* Exercise instructions: Out of the data below, copy every line with the string "recordings".

* Exercise input:
┌────────

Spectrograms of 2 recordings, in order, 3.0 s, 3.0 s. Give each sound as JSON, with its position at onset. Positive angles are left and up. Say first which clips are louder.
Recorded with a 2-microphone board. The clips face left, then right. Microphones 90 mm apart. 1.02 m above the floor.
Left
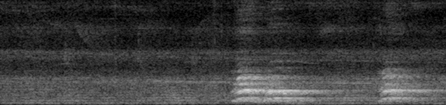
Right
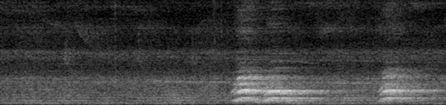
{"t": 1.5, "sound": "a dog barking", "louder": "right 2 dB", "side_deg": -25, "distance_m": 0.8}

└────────
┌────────

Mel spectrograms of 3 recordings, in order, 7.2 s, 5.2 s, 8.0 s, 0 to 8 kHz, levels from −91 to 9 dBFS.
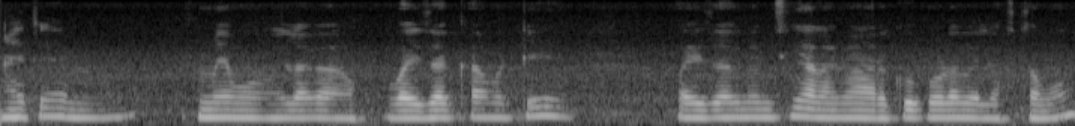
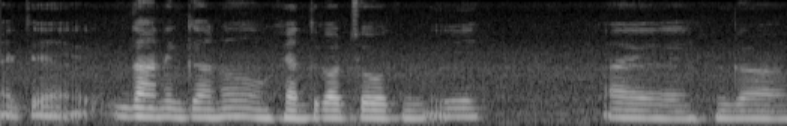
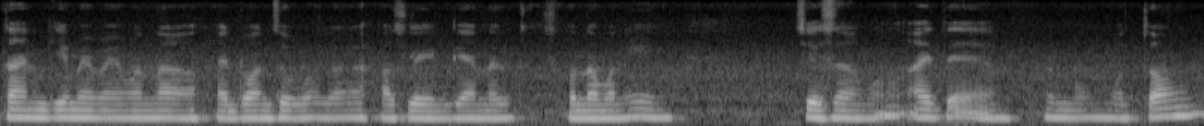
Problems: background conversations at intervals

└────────

* Answer section:
Spectrograms of 2 recordings, in order, 3.0 s, 3.0 s. Give each sound as JSON, with its position at onset. Positive angles are left and up. Say first which clips are louder.
Mel spectrograms of 3 recordings, in order, 7.2 s, 5.2 s, 8.0 s, 0 to 8 kHz, levels from −91 to 9 dBFS.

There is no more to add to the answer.